Problems with the skin in the genital area may be another reason for sexual pain. Common issues include childbirth lacerations or episiotomy scars, as well as dermatological diseases such as lichen sclerosus, or sexually transmitted infections such as herpes. One of Dr. Irwin Goldstein's patients came in with pain that ended up being traceable to a simple ingrown hair: "One of the pubic hairs grew into the skin and she had an infection of the clitoris," he says.

4. Physical abnormalities
Dr. Andrew Goldstein says there are women who have imperforate hymens, but counsels a second opinion from a vulvar specialist before getting surgery. Many women who go in for hymenectomies actually have vulvar vestibulitis syndrome (VVS), which is often diagnosed by touching the area lightly with a Q-Tip. "If the hymen is too tight, the vestibule shouldn't hurt," he says. Women with VVS feel excruciating pain when specific areas are touched.

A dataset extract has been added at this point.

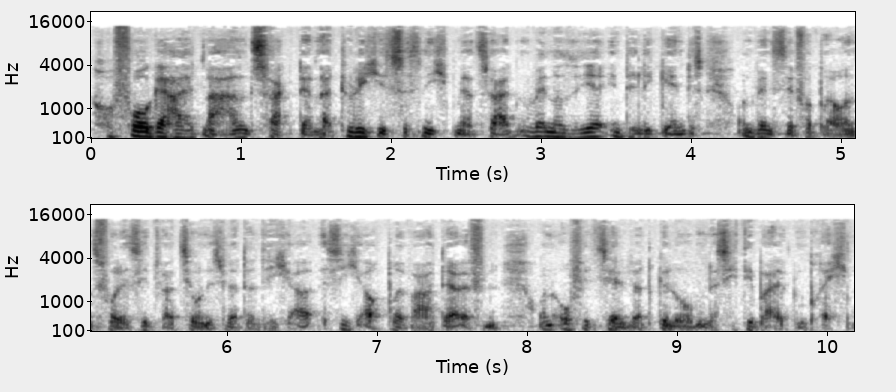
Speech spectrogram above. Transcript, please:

5. Vaginismus
This is an involuntary tightening of the vaginal and pelvic floor muscles that makes penetration painful or even impossible. Some women experience pain with any sort of penetration, including medical; for others, only sexual penetration hurts.

Vaginismus can be a result of rape or other sexual abuse, but it can also develop as an aversive reaction to physical pain. "If you keep trying to have sex or insert a tampon and it's painful every time, eventually you tense your muscles; you're gonna flinch," says Christin Veasley, 32.

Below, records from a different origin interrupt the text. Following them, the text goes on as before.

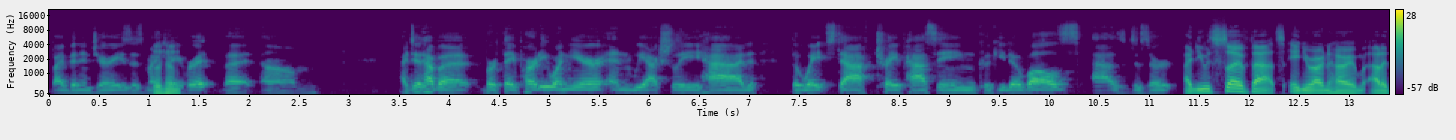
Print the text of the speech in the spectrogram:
by Ben and Jerry's is my Mhm. favorite. But um, I did have a birthday party one year, and we actually had the wait staff tray passing cookie dough balls as dessert. And you would serve that in your own home at a,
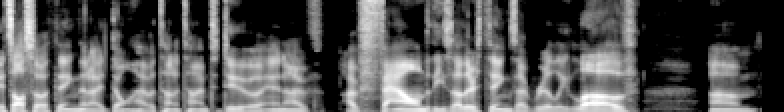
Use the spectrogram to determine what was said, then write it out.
it's also a thing that i don't have a ton of time to do and i've i've found these other things i really love um,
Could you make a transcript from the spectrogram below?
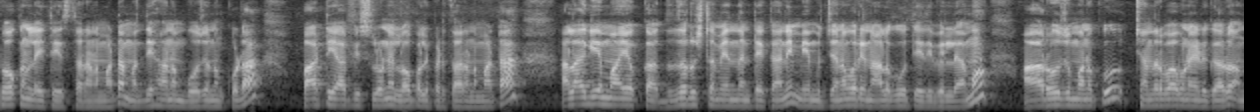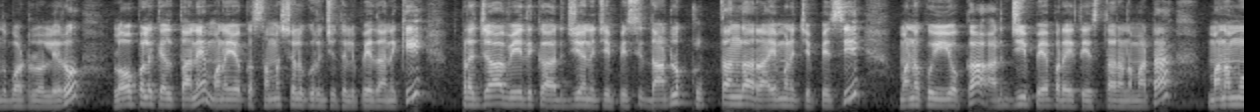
టోకన్లు అయితే ఇస్తారనమాట మధ్యాహ్నం భోజనం కూడా పార్టీ ఆఫీసులోనే లోపల పెడతారనమాట అలాగే మా యొక్క దురదృష్టం ఏంటంటే కానీ మేము జనవరి నాలుగవ తేదీ వెళ్ళాము. ఆ రోజు మనకు చంద్రబాబు నాయుడు గారు అందుబాటులో లేరు. లోపలికి వెళ్తానే మన యొక్క సమస్యల గురించి తెలిపేదానికి ప్రజావేదిక అర్జీ అని చెప్పేసి దాంట్లో క్లుప్తంగా రాయమని చెప్పేసి మనకు ఈ యొక్క అర్జీ పేపర్ అయితే ఇస్తారనమాట మనము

The source of the pain must first be identified, and then the vaginismus can be treated with sex therapy, biofeedback (so the patient learns what her body is doing and can better control it), and dilator therapy.

Is it in your head or your body?
Doctors used to believe that women's complaints of sexual dysfunction were 90% psychological, 10% biological. "Now the thinking is 90% psychological, 75% organic," says Irwin Goldstein.

What he means is that most sexual pain has a biological cause, but it usually also causes psychological issues. It makes sense: If sex hurts, you learn to fear it and avoid it. That's why the ideal is for sexual medicine doctors to work hand-in-hand with sex therapists.